When disaster strikes, speed is critical. The time it takes to properly assess damage in the wake of a major event can be the difference between life and death.
However, emergency responders must often navigate disruptions to local communication and transportation infrastructure, making accurate assessments dangerous, difficult and slow. While satellite and aerial imagery offer less risky alternatives that cover more ground, analysts must still conduct manual, time-intensive assessments of images.
The Defense Innovation Unit's xView2 Challenge seeks to automate post-disaster damage assessment. DIU is challenging machine-learning experts to develop computer vision algorithms that will speed up analysis of satellite and aerial imagery by localizing and categorizing various types of building damage caused by natural disasters.
The xView2 Challenge is DIU's second prize competition focused on furthering innovation in computer vision for humanitarian assistance and disaster relief efforts.

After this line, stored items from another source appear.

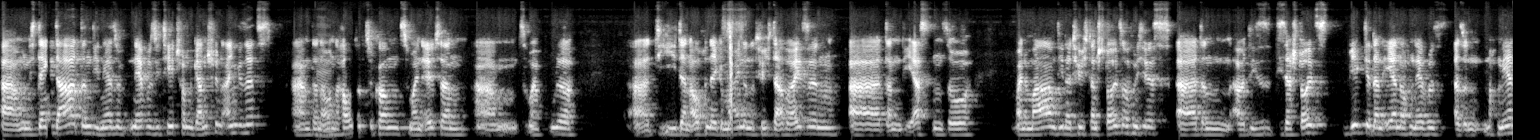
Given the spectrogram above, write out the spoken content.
Ähm, und ich denke, da hat dann die Nervosität schon ganz schön eingesetzt, ähm, dann auch mhm. nach Hause zu kommen, zu meinen Eltern, ähm, zu meinem Bruder, äh, die dann auch in der Gemeinde natürlich dabei sind, äh, dann die ersten so meine Mom, die natürlich dann stolz auf mich ist, äh, dann, aber diese, dieser Stolz wirkt ja dann eher noch nervös, also noch mehr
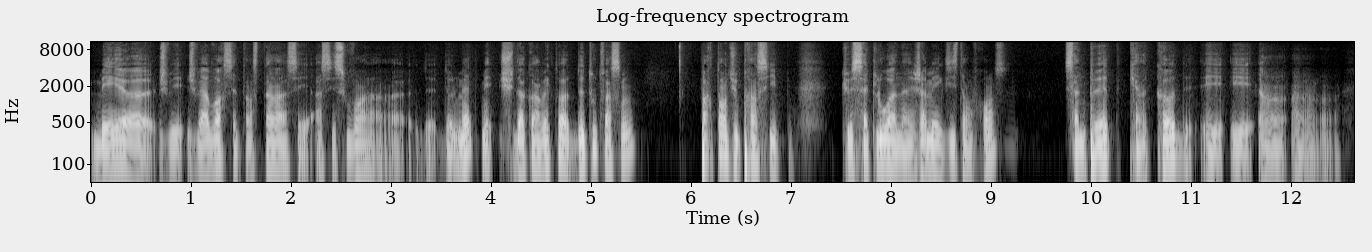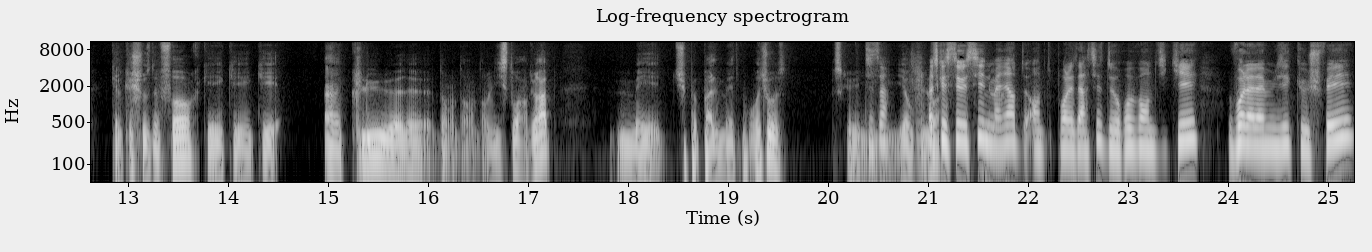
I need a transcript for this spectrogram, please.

This year's competition builds upon the xView1 Challenge, which sought out computer vision algorithms to locate and identify distinct objects on the ground useful to first responders.
"DIU's goal in hosting this challenge is to enlist the global community of machine learning experts to tackle a critically hard problem: detecting key objects in overhead imagery in context and assessing damage in a disaster situation," said Mike Kaul, DIU AI portfolio director.
"We are always looking for ways to improve rapid damage assessment to ensure we and our partners deliver the right resources to the right places at the right time, and we are confident the DIU Challenge can contribute to that goal," said FEMA Regional Administrator Robert Fenton, a partner in the challenge.
DIU led a team of experts from academia and industry to create a new dataset, xBD, to enable localization and damage assessment before and after disasters. The dataset will provide the foundation for the challenge. While several open datasets for object detection from satellite imagery already exist — for example, SpaceNet and xView — each represent only a single snapshot in time and lack information about the type and severity of damage following a disaster.
The largest and most diverse annotated building damage dataset, xBD allows ML/AI practitioners to generate and test models to help automate building damage assessment. The open source electro-optical imagery (0.3 m resolution) xBD dataset will encompass 700,000 building annotations across 5,000 square kilometers of freely available imagery from 15 countries. Seven disaster types are included: wildfire, landslides, dam collapses, volcanic eruptions, earthquakes/tsunamis and wind and flooding damage.
There are three competition prize tracks for the xView2 Challenge:
Teams compete for leaderboard positions and awards for top scores. By releasing their models publicly under a permissive open-source license, teams also become eligible for an additional open-source award.
Nonexclusive government purpose rights
Teams grant government purpose rights to become eligible for awards or top scores on the leaderboard. Solutions can be used to help future disaster recovery efforts.
Teams retain their intellectual property and only grant DIU the right to benchmark their solution and compete for leaderboard position. Top teams in this category will still be eligible for a special monetary prize pool for their submissions.
The best solutions for all three categories will be eligible for a share of a $150,000 prize purse. Top solvers will also be invited to present their work at the December NeurIPS 2019 Workshop on AI for humanitarian assistance and disaster relief.
Winners of any cash prize will be considered eligible to be awarded follow-on work with the Defense Department. The competition will start this month and runs through November.
Findings will be applied in both operational and academic use cases that include, but are not limited to: obstructed roads, rerouting across obstructed roads, force of nature identification, resource allocation decision-making, object recognition and object identification. Baseline models, developed collaboratively between DIU and Carnegie Mellon's Software Engineering Institute, will be publicly available as a starting point for the Challenge.
In addition to advancing the state of the art in damage assessment, it is envisioned that the xBD dataset will provide researchers, companies and other groups with the means and motive to develop algorithms that bring humanitarian assistance and disaster response into the age of AI.
The challenge's partners represent a first-of-its-kind coalition between the artificial intelligence and disaster response communities including NASA Earth Science Disasters Program, the Federal Emergency Management Agency's Region 9, California Governor's Office of Emergency Services, Cal Fire, the California National Guard, DoD's Joint Artificial Intelligence Center, Carnegie Mellon's Software Engineering Institute, the United States Geological Service, the National Geospatial-Intelligence Agency and the National Security Innovation Network.